Carving stone is different to sculpting in clay. With clay layers of material are built up that can be altered and adjusted or cut away and replaced. When carving, you are bound by the material and whatever you do to it is a permanent change. There is no going back if you make a mistake or if the stone is flawed; you either incorporate the change into your art or abandon your work. It is my favourite medium to work in.
There are infinite ways to produce work in stone. Many of the same methods, that have been used for thousands of years, are still in use today. Of course, there have been some considerable advances in technology, over the intervening centuries. However, these are mostly employed in the early stages of carving. The fine detail, the finishing and the polishing process is all still done the same way it has always been done; by hand.
It would be impossible to sum up the different ways of producing sculpture from stone, in only a few words. The use of a Macchinetta per Punti, is one way to make a direct replica of a piece of art.
While plaster is the more common material to make the host figure in, we used resin to make a copy of Emergence. This was made using the moulds from the bronze cast. The piece was then measured, and the extreme edges marked onto a piece of stone. Emergence is carved from Crema Delicato.
To accurately mark the points, between the two versions of the figure, a ‘cross’ is made from scraps of wood, to fit the stone and the sculpture.
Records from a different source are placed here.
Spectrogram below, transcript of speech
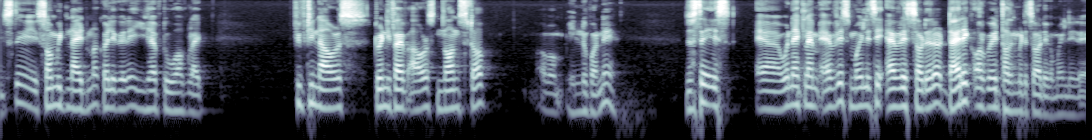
जस्तै समिट नाइटमा कहिले कहिले you have to walk like fifteen hours twenty five hours nonstop अब हिँड्नुपर्ने। जस्तै यस वान आई क्लाइम एभरेज मैले चाहिँ एभरेज चढेर डाइरेक्ट अर्को एट थाउजन्ड मिटर चढेको मैले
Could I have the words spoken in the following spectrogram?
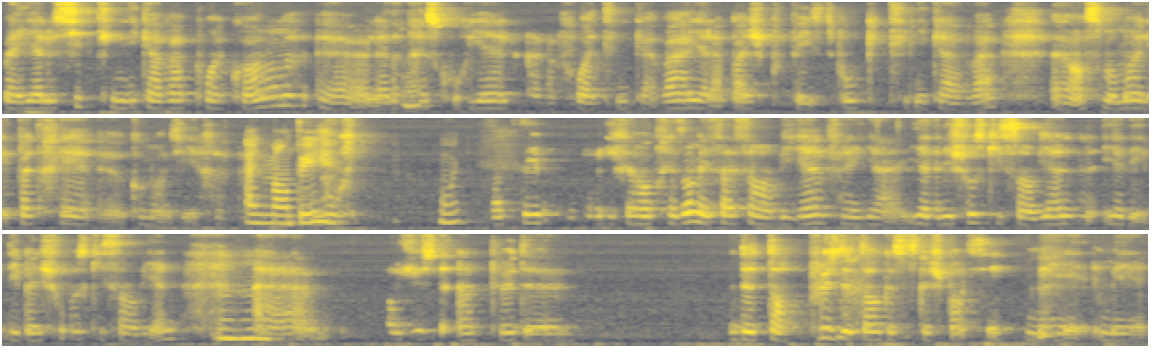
Ben, il y a le site cliniqueava.com, euh, l'adresse courriel à la fois Clinique Ava, il y a la page Facebook Clinique Ava. en ce moment, elle n'est pas très, comment dire... Alimentée. Oui. Pour différentes raisons, mais ça s'en vient. Enfin, il y a, y a, des choses qui s'en viennent, il y a des, des, belles choses qui s'en viennent. Mm-hmm juste un peu de, de temps, plus de temps que ce que je pensais. Mais, mais,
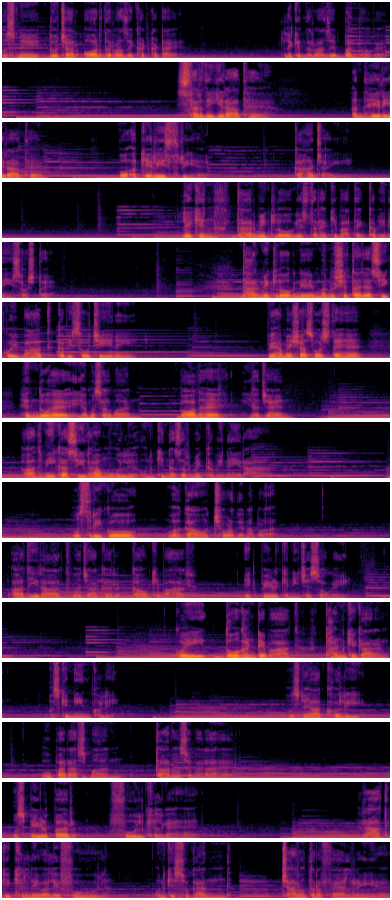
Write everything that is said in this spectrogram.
उसने दो चार और दरवाजे खटखटाए, लेकिन दरवाजे बंद हो गए। सर्दी की रात है, अंधेरी रात है, वो अकेली स्त्री है, कहाँ जाएगी? लेकिन धार्मिक लोग इस तरह की बातें कभी नहीं सोचते। धार्मिक लोग ने मनुष्यता जैसी कोई बात कभी सोची ही नहीं। वे हमेशा सोचते हैं हिंदू है या मुसलमान, बौद्ध है या जैन। आदमी का सीधा मूल्य उनकी नज़र में कभी नहीं रहा। उस स्त्री को वह गाँव छोड़ देना पड़ा। आधी रात वह जाकर गाँव के बाहर एक पेड़ के नीचे सो गई। कोई दो घंटे बाद ठंड के कारण उसकी नींद खुली। उसने आँख खोली ऊपर आसमान तारों से भरा है। उस पेड़ पर फूल खिल गए हैं। रात के खिलने वाले फूल, उनकी सुगंध चारों तरफ़ फैल रही है।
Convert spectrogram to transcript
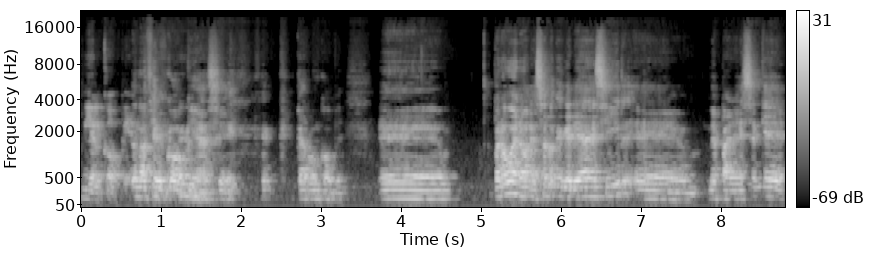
fiel copia. Una fiel copia, sí, carbon copia. Eh, pero bueno, eso es lo que quería decir. eh, me parece que,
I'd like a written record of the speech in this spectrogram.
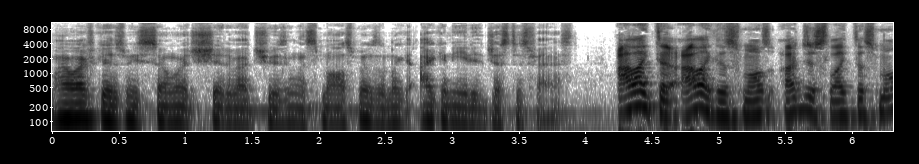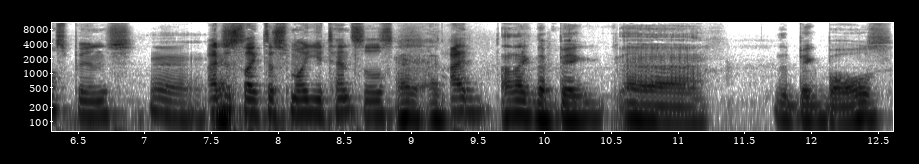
my wife gives me so much shit about choosing the small spoons. I'm like, I can eat it just as fast. I like the I like the small. I just like the small spoons. Yeah. I just like the small utensils. I, I, I I like the big, uh, the big bowls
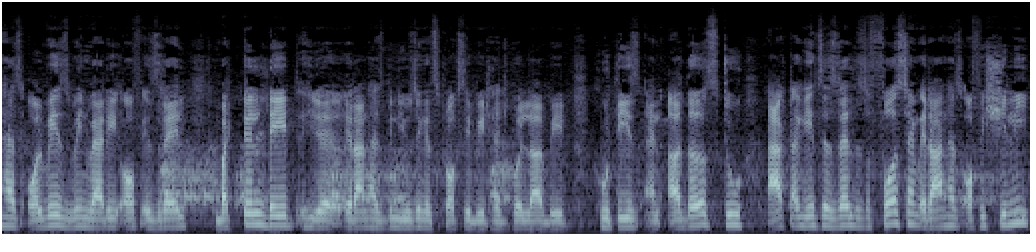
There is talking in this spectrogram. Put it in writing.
has always been wary of Israel, but till date, Iran has been using its proxy, be it Hezbollah, be it Houthis and others to act against Israel. This is the first time Iran has officially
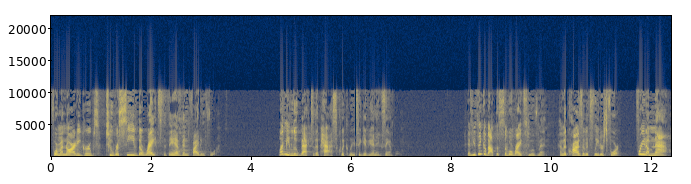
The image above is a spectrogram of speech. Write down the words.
for minority groups to receive the rights that they have been fighting for. Let me loop back to the past quickly to give you an example. If you think about the civil rights movement and the cries of its leaders for freedom now,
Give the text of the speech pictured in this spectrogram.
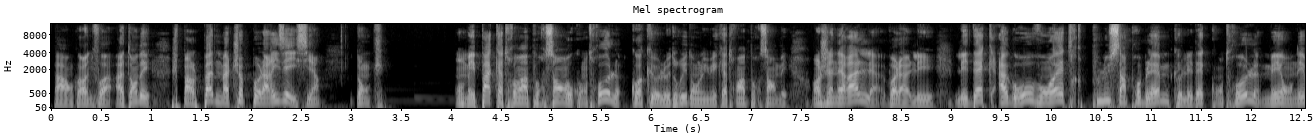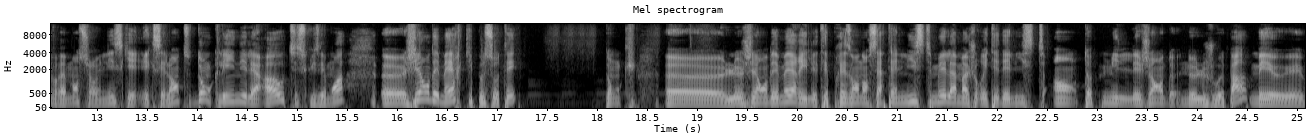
pas encore une fois, attendez, je parle pas de match-up polarisé ici. Hein. Donc, on met pas 80% au contrôle, quoique le druide on lui met 80%, mais en général, voilà, les, les decks aggro vont être plus un problème que les decks contrôle, mais on est vraiment sur une liste qui est excellente. Donc les in et les out, excusez-moi, euh, géant des mers qui peut sauter, donc euh, le géant des mers, il était présent dans certaines listes, mais la majorité des listes en top 1000 légende ne le jouaient pas. Mais euh,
The cross is the fixed point between the two sculptures, always returning to the same prescribed place on each figure, every time a point is transferred.
When the Macchinetta is attached to the cross, it acts like 3 Dimensional callipers, to measure the dimensions of the sculpture. The needle is used to take a point on the surface of the host sculpture and with the needle fixed in place, the cross is then transferred to the stone. The needle will be pushed out by the stone, by how much indicates how much material needs to be carved away. The excess stone that ‘buries’ the point is then cut away with chisels, or grinders. When the needle can eventually be pushed back to its original place, a small mark is made on the stone; this identifies that the stone is now the same dimension as the equivalent point on the host figure.
This precise process continues until the figure begins to emerge from the stone. By moving the Macchinetta around on the cross, points can be taken from every side of the sculpture. The size of the tools used depend on the amount of stone being removed. As the figure begins to emerge more visibly, smaller chisels and hammers are required, until finally small rasps reveal the final details, planes and curves.
Emergence is finished with the velvety finish of a small riffler. To achieve higher shine, stone can be hand polished with increasingly fine abrasives mixed and water.